Work item
Leave the pictures out and restate each entry below word for word.

Input data
Segment Open
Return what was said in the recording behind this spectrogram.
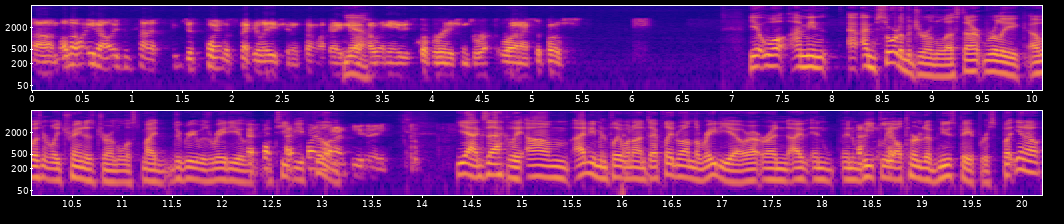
Um, although, you know, it's just kind of just pointless speculation. It's not like I know Yeah. how any of these corporations run. I suppose. yeah, well, I mean, I'm sort of a journalist. I don't really, I wasn't really trained as a journalist. My degree was radio and TV film. One on TV. Yeah, exactly. Um, I didn't even play one on. I played one on the radio or, or in, I, in in weekly alternative newspapers. But you know,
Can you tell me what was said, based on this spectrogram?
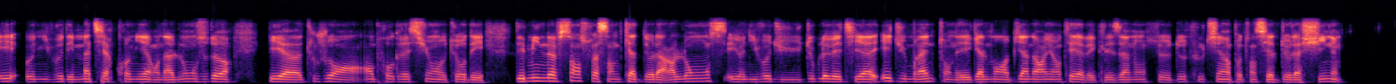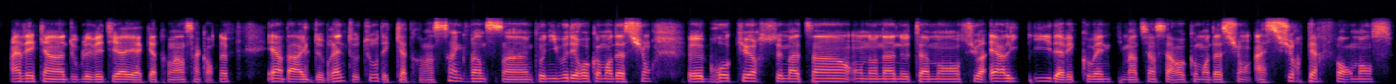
et au niveau des matières premières, on a l'once d'or qui est euh, toujours en, progression autour des, des 1964 dollars l'once. Et au niveau du WTI et du Brent, on est également bien orienté avec les annonces de soutien potentiel de la Chine avec un WTI à 80,59 et un baril de Brent autour des 85,25. Au niveau des recommandations euh, broker ce matin, on en a notamment sur Air Liquide avec Cohen qui maintient sa recommandation à surperformance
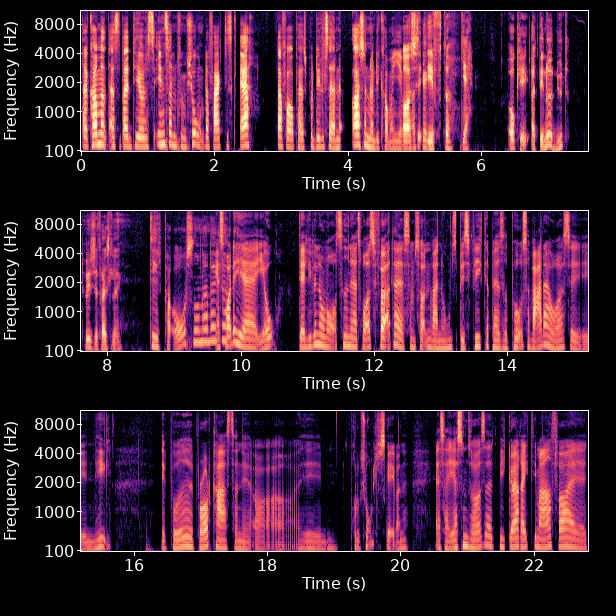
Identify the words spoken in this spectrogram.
der er kommet, altså der, de har jo indsat en funktion, der faktisk er, der får at passe på deltagerne, også når de kommer hjem. Også og skal, efter? Ja. Okay, og det er noget nyt. Det vidste jeg faktisk ikke. det er et par år siden, er det ikke? Jeg tror, det er, jo, det er alligevel nogle år siden. og Jeg tror også, før der som sådan var nogen specifikt, der passede på, så var der jo også øh, en hel, øh, både broadcasterne og, og øh, produktionsselskaberne. Altså, jeg synes også, at vi gør rigtig meget for, at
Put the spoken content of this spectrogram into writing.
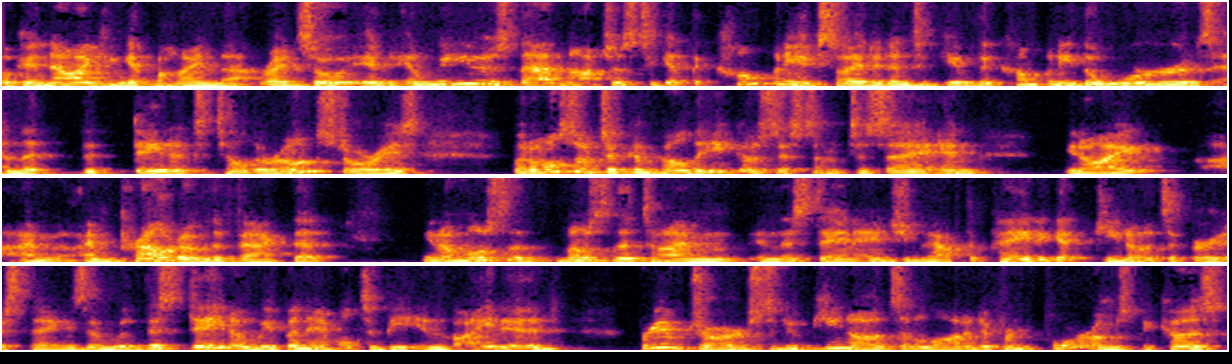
okay, now I can get behind that, right? So, and, and we use that not just to get the company excited and to give the company the words and the, the data to tell their own stories, but also to compel the ecosystem to say, mm-hmm. and you know, I I'm I'm proud of the fact that you know most of most of the time in this day and age you have to pay to get keynotes at various things, and with this data, we've been able to be invited free of charge to do keynotes at a lot of different forums because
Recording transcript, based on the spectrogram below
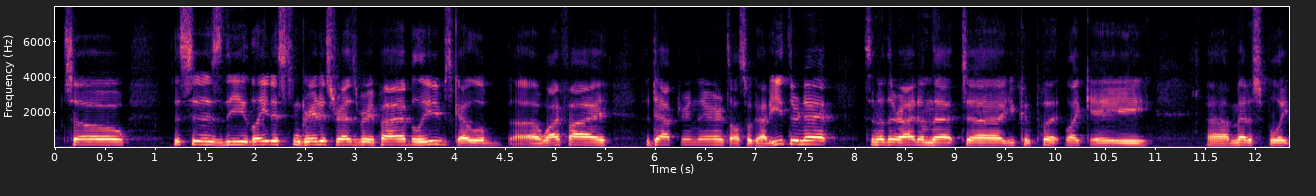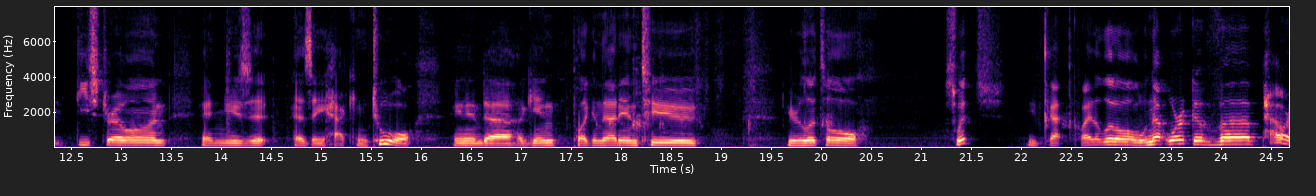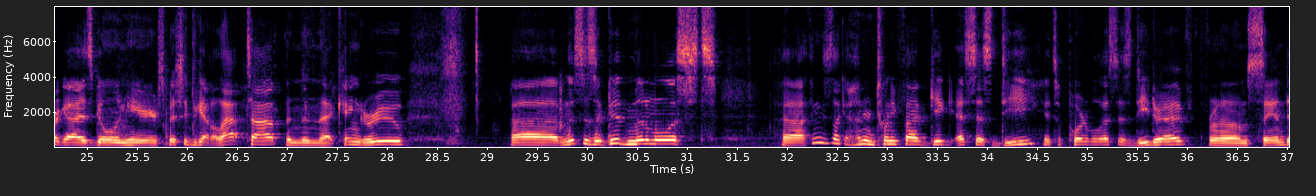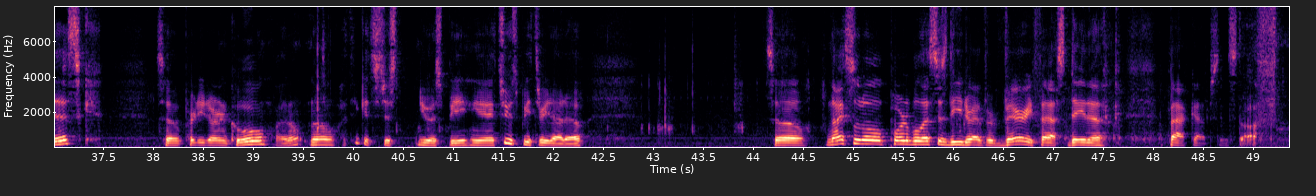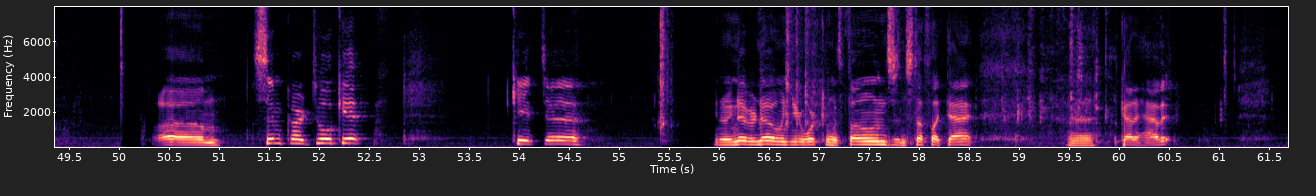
So this is the latest and greatest Raspberry Pi, I believe. It's got a little uh, Wi-Fi adapter in there. It's also got Ethernet. It's another item that uh, you can put like a uh, Metasploit distro on and use it as a hacking tool. And uh, again, plugging that into your little switch, you've got quite a little network of uh, power guys going here, especially if you got a laptop and then that kangaroo. Um, this is a good minimalist. Uh, I think it's like 125 gig SSD. It's a portable SSD drive from SanDisk. So pretty darn cool. I don't know. I think it's just USB. Yeah, it's USB 3.0. So nice little portable SSD drive for very fast data backups and stuff. Um, SIM card toolkit. Can't, uh, you know, you never know when you're working with phones and stuff like that. Uh, gotta have it.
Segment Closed
Solution for this task
Return what was said in the recording behind this spectrogram.
Um, although, you know, it's just kind of just pointless speculation. It's not like I know Yeah. how any of these corporations run. I suppose. yeah, well, I mean, I'm sort of a journalist. I don't really, I wasn't really trained as a journalist. My degree was radio and TV film. One on TV. Yeah, exactly. Um, I didn't even play one on. I played one on the radio or, or in, I, in in weekly alternative newspapers. But you know,
Can you tell me what was said, based on this spectrogram?
et au niveau des matières premières, on a l'once d'or qui est euh, toujours en, progression autour des, des 1964 dollars l'once. Et au niveau du WTI et du Brent, on est également bien orienté avec les annonces de soutien potentiel de la Chine avec un WTI à 80,59 et un baril de Brent autour des 85,25. Au niveau des recommandations euh, broker ce matin, on en a notamment sur Air Liquide avec Cohen qui maintient sa recommandation à surperformance
Identify the words spoken in this spectrogram.
der er kommet, altså der, de har jo indsat en funktion, der faktisk er, der får at passe på deltagerne, også når de kommer hjem. Også og skal, efter? Ja. Okay, og det er noget nyt. Det vidste jeg faktisk ikke. det er et par år siden, er det ikke? Jeg tror, det er, jo, det er alligevel nogle år siden. og Jeg tror også, før der som sådan var nogen specifikt, der passede på, så var der jo også øh, en hel, øh, både broadcasterne og, og øh, produktionsselskaberne. Altså, jeg synes også, at vi gør rigtig meget for, at
Put the spoken content of this spectrogram into writing.
okay, now I can get behind that, right? So, and, and we use that not just to get the company excited and to give the company the words and the, the data to tell their own stories, but also to compel the ecosystem to say, mm-hmm. and you know, I I'm I'm proud of the fact that you know most of most of the time in this day and age you have to pay to get keynotes at various things, and with this data, we've been able to be invited free of charge to do keynotes at a lot of different forums because
Recording transcript, based on the spectrogram below
So this is the latest and greatest Raspberry Pi, I believe. It's got a little uh, Wi-Fi adapter in there. It's also got Ethernet. It's another item that uh, you can put like a uh, Metasploit distro on and use it as a hacking tool. And uh, again, plugging that into your little switch, you've got quite a little network of uh, power guys going here, especially if you got a laptop and then that kangaroo. Um, this is a good minimalist. Uh, I think it's like 125 gig SSD. It's a portable SSD drive from SanDisk. So pretty darn cool. I don't know. I think it's just USB. Yeah, it's USB 3.0. So nice little portable SSD drive for very fast data backups and stuff. Um, SIM card toolkit. Can't, uh, you know, you never know when you're working with phones and stuff like that. Uh, gotta have it.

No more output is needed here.